_TASK TO CARRY OUT_
In the entries below, find each line with the string "spectrogram" and copy it.

_INPUT RECORDS_
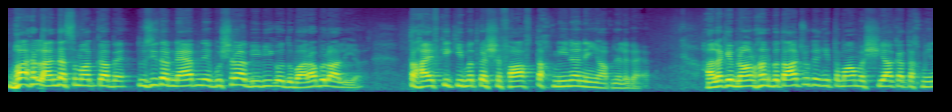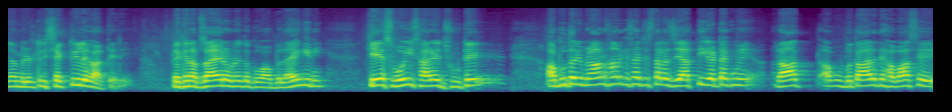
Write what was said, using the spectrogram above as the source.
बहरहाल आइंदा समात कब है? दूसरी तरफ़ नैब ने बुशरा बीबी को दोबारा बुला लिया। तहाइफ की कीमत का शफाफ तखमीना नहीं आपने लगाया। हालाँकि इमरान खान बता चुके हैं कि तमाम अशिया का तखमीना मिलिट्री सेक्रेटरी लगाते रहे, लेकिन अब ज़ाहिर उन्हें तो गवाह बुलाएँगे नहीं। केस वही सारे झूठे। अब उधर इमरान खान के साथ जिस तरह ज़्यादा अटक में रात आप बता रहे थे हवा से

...

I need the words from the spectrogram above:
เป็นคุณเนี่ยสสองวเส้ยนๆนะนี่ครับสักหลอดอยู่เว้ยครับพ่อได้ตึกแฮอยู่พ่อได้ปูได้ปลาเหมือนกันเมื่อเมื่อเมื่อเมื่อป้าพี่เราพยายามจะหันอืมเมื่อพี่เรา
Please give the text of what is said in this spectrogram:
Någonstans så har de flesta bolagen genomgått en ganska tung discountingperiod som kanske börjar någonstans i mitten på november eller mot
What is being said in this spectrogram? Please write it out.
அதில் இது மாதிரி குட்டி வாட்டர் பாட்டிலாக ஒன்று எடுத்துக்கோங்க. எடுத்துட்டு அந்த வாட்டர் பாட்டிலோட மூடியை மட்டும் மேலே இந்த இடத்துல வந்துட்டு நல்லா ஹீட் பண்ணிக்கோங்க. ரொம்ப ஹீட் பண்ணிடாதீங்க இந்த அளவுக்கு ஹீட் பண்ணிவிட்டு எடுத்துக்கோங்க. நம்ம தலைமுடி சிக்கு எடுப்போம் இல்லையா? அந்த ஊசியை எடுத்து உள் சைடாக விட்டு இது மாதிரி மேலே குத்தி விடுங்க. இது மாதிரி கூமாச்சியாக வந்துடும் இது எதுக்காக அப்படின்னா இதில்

_WRITTEN ANSWER_
Write what was said, using the spectrogram above as the source.
I need the words from the spectrogram above:
Please give the text of what is said in this spectrogram:
What is being said in this spectrogram? Please write it out.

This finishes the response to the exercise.